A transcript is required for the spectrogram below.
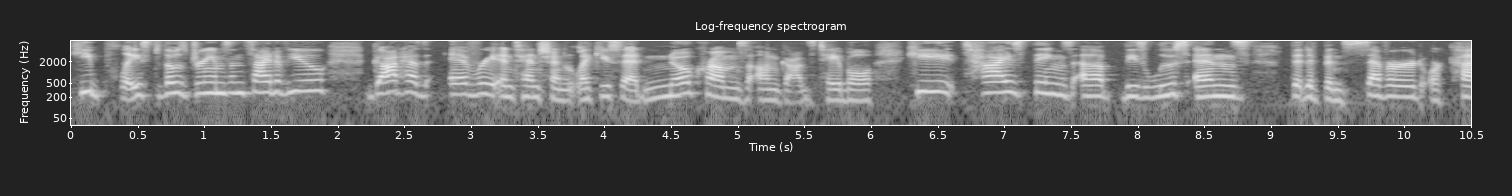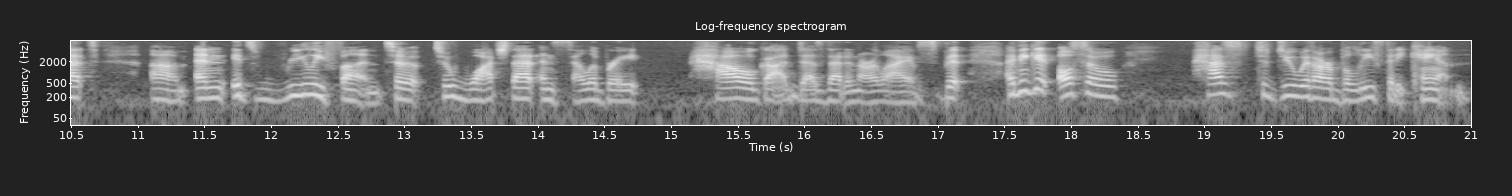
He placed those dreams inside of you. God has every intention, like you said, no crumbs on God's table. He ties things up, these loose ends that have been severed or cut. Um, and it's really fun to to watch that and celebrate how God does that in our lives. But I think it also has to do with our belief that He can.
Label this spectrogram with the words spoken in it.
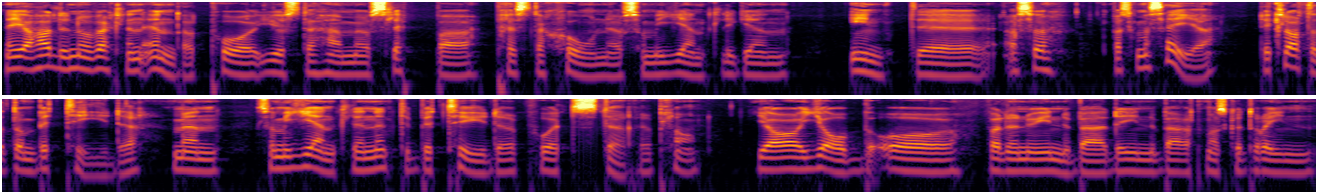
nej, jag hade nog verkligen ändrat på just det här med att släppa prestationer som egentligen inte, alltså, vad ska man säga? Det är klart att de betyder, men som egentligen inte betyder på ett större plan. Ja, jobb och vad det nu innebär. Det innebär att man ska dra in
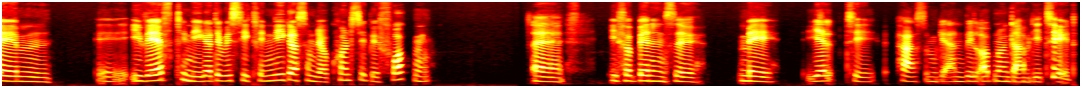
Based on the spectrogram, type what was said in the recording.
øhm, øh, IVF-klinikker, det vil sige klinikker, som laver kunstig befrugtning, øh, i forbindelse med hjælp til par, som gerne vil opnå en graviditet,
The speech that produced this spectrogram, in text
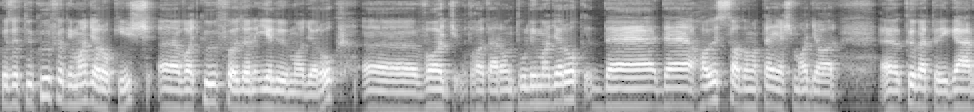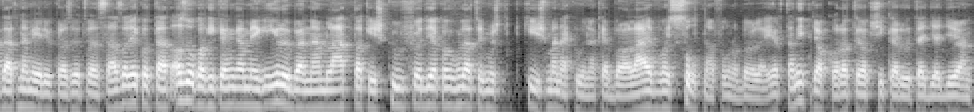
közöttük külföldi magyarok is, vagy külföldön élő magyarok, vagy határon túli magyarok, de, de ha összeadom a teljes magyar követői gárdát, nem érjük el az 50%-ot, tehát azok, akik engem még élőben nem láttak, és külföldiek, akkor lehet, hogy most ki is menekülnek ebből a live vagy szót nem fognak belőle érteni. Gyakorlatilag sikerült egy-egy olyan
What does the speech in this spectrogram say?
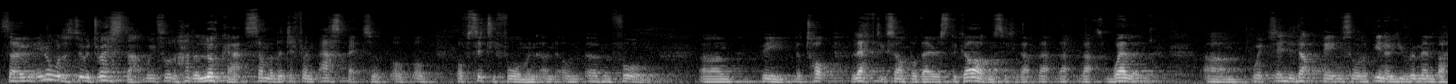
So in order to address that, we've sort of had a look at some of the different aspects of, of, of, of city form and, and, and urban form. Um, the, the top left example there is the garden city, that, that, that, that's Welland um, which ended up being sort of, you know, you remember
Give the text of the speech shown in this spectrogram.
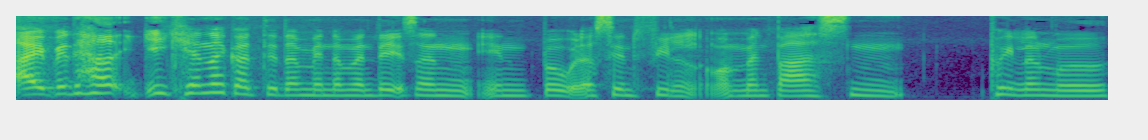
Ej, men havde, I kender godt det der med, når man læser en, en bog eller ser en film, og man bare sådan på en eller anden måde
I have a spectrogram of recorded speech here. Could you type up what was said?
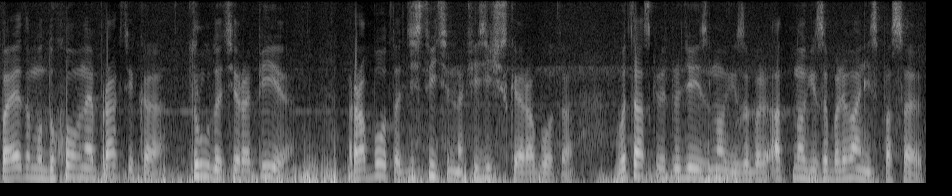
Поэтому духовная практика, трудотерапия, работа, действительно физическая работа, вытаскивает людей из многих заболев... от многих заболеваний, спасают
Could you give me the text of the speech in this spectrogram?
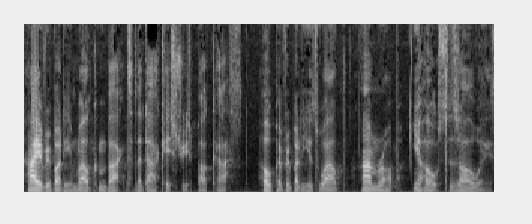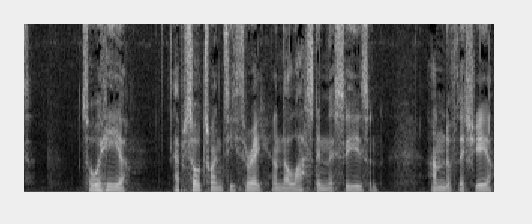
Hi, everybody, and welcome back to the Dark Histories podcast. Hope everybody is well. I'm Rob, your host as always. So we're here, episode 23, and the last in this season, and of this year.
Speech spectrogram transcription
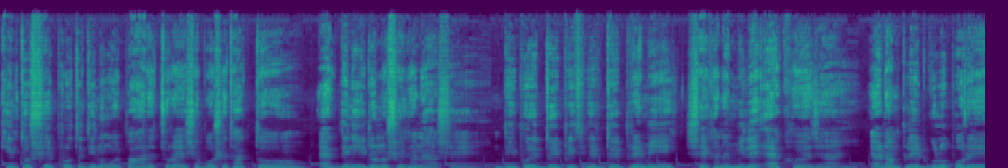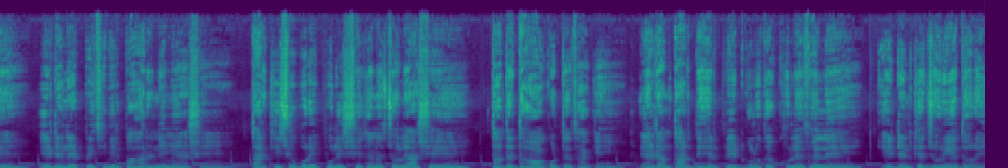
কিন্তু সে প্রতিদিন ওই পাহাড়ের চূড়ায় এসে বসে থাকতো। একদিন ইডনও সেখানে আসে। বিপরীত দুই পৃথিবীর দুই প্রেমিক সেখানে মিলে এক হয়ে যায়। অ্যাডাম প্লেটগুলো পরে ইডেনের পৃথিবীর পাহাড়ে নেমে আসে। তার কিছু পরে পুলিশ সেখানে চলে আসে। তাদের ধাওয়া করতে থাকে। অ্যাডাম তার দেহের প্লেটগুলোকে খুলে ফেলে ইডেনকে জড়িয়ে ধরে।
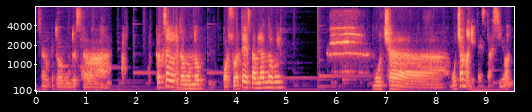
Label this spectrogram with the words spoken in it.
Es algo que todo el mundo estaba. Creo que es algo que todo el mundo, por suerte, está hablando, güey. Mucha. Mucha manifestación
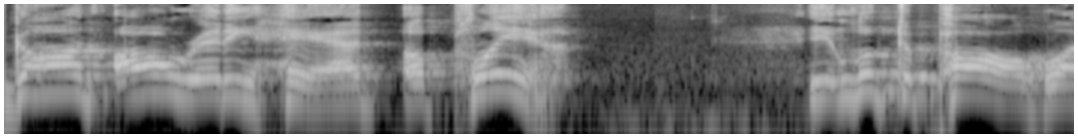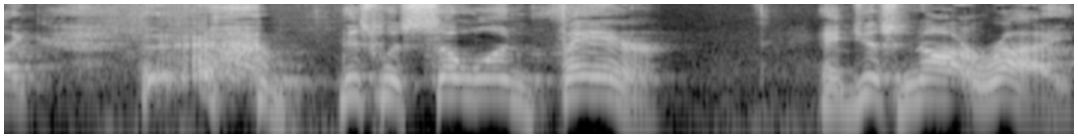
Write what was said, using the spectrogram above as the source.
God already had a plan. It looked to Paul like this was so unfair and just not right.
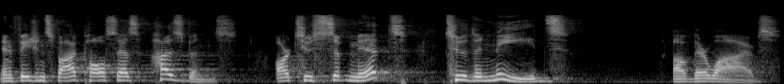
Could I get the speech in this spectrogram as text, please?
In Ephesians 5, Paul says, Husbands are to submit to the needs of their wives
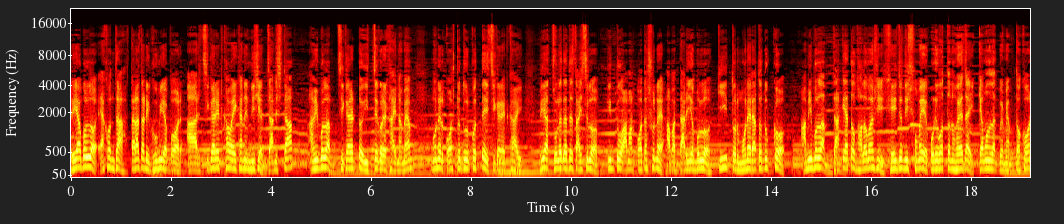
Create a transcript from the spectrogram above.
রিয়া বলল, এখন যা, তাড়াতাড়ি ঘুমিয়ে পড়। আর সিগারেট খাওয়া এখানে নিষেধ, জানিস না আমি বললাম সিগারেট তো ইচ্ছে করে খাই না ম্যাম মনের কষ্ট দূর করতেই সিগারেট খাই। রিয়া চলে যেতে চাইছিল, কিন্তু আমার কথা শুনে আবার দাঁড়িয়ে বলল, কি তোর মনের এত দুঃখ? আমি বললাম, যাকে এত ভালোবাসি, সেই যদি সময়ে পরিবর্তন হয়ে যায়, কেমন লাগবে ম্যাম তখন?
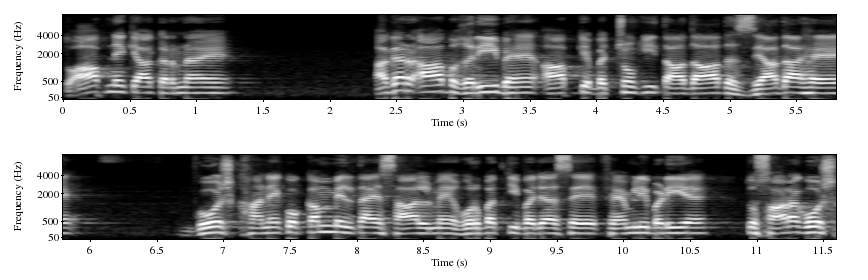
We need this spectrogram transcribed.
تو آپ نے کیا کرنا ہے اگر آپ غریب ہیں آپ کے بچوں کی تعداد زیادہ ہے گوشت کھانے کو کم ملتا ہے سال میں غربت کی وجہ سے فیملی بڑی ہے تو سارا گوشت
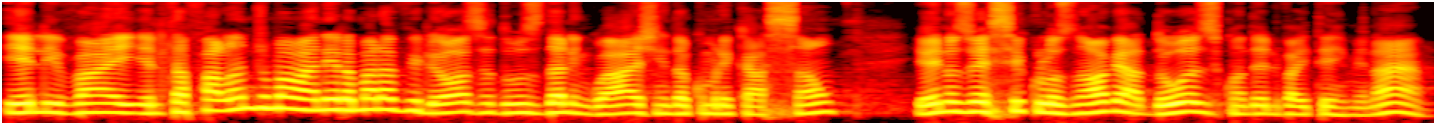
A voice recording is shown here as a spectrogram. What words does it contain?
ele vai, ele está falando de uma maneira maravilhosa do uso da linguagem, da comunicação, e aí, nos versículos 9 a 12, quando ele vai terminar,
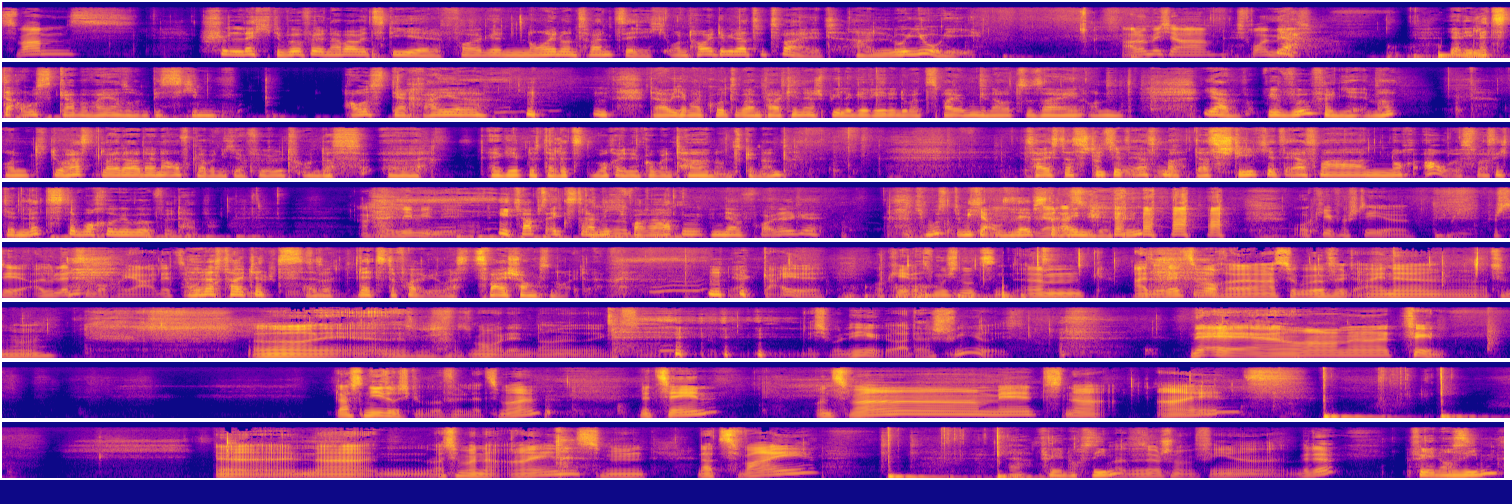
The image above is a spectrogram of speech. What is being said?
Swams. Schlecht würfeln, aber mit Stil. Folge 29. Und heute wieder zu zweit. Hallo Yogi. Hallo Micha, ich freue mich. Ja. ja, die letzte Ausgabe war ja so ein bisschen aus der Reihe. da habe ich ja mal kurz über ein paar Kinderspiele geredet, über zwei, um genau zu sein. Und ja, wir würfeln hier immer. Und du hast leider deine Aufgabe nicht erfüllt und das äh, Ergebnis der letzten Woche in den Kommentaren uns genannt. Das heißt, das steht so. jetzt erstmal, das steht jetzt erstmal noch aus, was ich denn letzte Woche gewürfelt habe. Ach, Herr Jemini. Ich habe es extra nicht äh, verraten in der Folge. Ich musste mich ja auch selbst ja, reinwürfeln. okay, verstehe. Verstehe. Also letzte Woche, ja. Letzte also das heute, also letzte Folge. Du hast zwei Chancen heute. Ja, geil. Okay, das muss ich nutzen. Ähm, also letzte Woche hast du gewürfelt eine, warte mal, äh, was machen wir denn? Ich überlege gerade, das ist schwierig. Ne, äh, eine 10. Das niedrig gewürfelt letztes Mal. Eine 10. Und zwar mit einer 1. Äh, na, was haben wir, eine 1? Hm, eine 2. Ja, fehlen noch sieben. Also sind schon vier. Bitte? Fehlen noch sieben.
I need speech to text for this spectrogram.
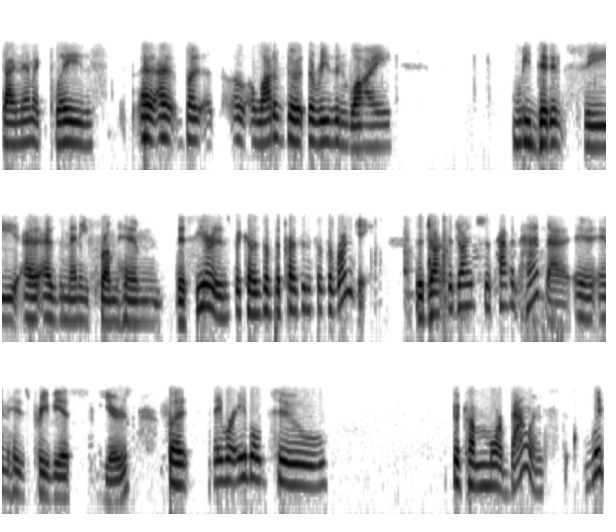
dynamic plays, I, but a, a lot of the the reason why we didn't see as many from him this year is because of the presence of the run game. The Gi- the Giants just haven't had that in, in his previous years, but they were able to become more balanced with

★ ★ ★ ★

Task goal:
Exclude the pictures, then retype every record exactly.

Solution:
A transcript is required for the spectrogram below.
He placed those dreams inside of you. God has every intention, like you said, no crumbs on God's table. He ties things up, these loose ends that have been severed or cut. Um, and it's really fun to to watch that and celebrate how God does that in our lives. But I think it also has to do with our belief that He can.
Label this spectrogram with the words spoken in it.
nej, jag hade nog verkligen ändrat på just det här med att släppa prestationer som egentligen inte, alltså, vad ska man säga? Det är klart att de betyder, men som egentligen inte betyder på ett större plan. Ja, jobb och vad det nu innebär. Det innebär att man ska dra in
Based on the spectrogram, type what was said in the recording.
øhm, øh, IVF-klinikker, det vil sige klinikker, som laver kunstig befrugtning, øh, i forbindelse med hjælp til par, som gerne vil opnå en graviditet,
The speech that produced this spectrogram, in text
közöttük külföldi magyarok is, vagy külföldön élő magyarok, vagy határon túli magyarok, de, de ha összeadom a teljes magyar követői gárdát, nem érjük el az 50%-ot, tehát azok, akik engem még élőben nem láttak, és külföldiek, akkor lehet, hogy most ki is menekülnek ebből a live vagy szót nem fognak belőle érteni. Gyakorlatilag sikerült egy-egy olyan
What does the speech in this spectrogram say?
So in order to address that, we've sort of had a look at some of the different aspects of, of, of, of city form and, and, and urban form. Um, the, the top left example there is the garden city, that, that, that, that's Welland um, which ended up being sort of, you know, you remember
Give the text of the speech shown in this spectrogram.
Ej, men havde, I kender godt det der med, når man læser en, en bog eller ser en film, og man bare sådan på en eller anden måde
I have a spectrogram of recorded speech here. Could you type up what was said?
Поэтому духовная практика, трудотерапия, работа, действительно физическая работа, вытаскивает людей из многих заболев... от многих заболеваний, спасают
Could you give me the text of the speech in this spectrogram?
Hi, everybody, and welcome back to the Dark Histories podcast. Hope everybody is well. I'm Rob, your host as always. So we're here, episode 23, and the last in this season, and of this year.
Speech spectrogram transcription
কিন্তু সে প্রতিদিন ওই পাহাড়ের চূড়ায় এসে বসে থাকতো। একদিন ইডনও সেখানে আসে। বিপরীত দুই পৃথিবীর দুই প্রেমিক সেখানে মিলে এক হয়ে যায়। অ্যাডাম প্লেটগুলো পরে ইডেনের পৃথিবীর পাহাড়ে নেমে আসে। তার কিছু পরে পুলিশ সেখানে চলে আসে। তাদের ধাওয়া করতে থাকে। অ্যাডাম তার দেহের প্লেটগুলোকে খুলে ফেলে ইডেনকে জড়িয়ে ধরে।
Label this spectrogram with the words spoken in it.
Es algo que todo el mundo estaba. Creo que es algo que todo el mundo, por suerte, está hablando, güey. Mucha. Mucha manifestación
Write what was said, using the spectrogram above as the source.
God already had a plan. It looked to Paul like this was so unfair and just not right.
Could I get the speech in this spectrogram as text, please?
In Ephesians 5, Paul says, Husbands are to submit to the needs of their wives
Create a transcript from the spectrogram above.
রিয়া বলল, এখন যা, তাড়াতাড়ি ঘুমিয়ে পড়। আর সিগারেট খাওয়া এখানে নিষেধ, জানিস না আমি বললাম সিগারেট তো ইচ্ছে করে খাই না ম্যাম মনের কষ্ট দূর করতেই সিগারেট খাই। রিয়া চলে যেতে চাইছিল, কিন্তু আমার কথা শুনে আবার দাঁড়িয়ে বলল, কি তোর মনের এত দুঃখ? আমি বললাম, যাকে এত ভালোবাসি, সেই যদি সময়ে পরিবর্তন হয়ে যায়, কেমন লাগবে ম্যাম তখন?
We need this spectrogram transcribed.
تو آپ نے کیا کرنا ہے اگر آپ غریب ہیں آپ کے بچوں کی تعداد زیادہ ہے گوشت کھانے کو کم ملتا ہے سال میں غربت کی وجہ سے فیملی بڑی ہے تو سارا گوشت
A voice recording is shown here as a spectrogram. What words does it contain?
ele vai, ele está falando de uma maneira maravilhosa do uso da linguagem, da comunicação, e aí, nos versículos 9 a 12, quando ele vai terminar,
The image above is a spectrogram of speech. What is being said?
Swams. Schlecht würfeln, aber mit Stil. Folge 29. Und heute wieder zu zweit. Hallo Yogi. Hallo Micha, ich freue mich. Ja. ja, die letzte Ausgabe war ja so ein bisschen aus der Reihe. da habe ich ja mal kurz über ein paar Kinderspiele geredet, über zwei, um genau zu sein. Und ja, wir würfeln hier immer. Und du hast leider deine Aufgabe nicht erfüllt und das äh, Ergebnis der letzten Woche in den Kommentaren uns genannt. Das heißt, das steht so. jetzt erstmal, das steht jetzt erstmal noch aus, was ich denn letzte Woche gewürfelt habe. Ach, Herr Jemini. Ich habe es extra nicht äh, verraten in der Folge. Ich musste mich ja auch selbst ja, reinwürfeln. okay, verstehe. Verstehe. Also letzte Woche, ja. Letzte also das heute, also letzte Folge. Du hast zwei Chancen heute. Ja, geil. Okay, das muss ich nutzen. Ähm, also letzte Woche hast du gewürfelt eine, warte mal, äh, was machen wir denn? Ich überlege gerade, das ist schwierig. Ne, äh, eine 10. Das niedrig gewürfelt letztes Mal. Eine 10. Und zwar mit einer 1. Äh, na, was haben wir, eine 1? Hm, eine 2. Ja, fehlen noch sieben. Also sind schon vier. Bitte? Fehlen noch sieben.
I need speech to text for this spectrogram.
dynamic plays, I, but a, a lot of the the reason why we didn't see as many from him this year is because of the presence of the run game. The Gi- the Giants just haven't had that in, in his previous years, but they were able to become more balanced with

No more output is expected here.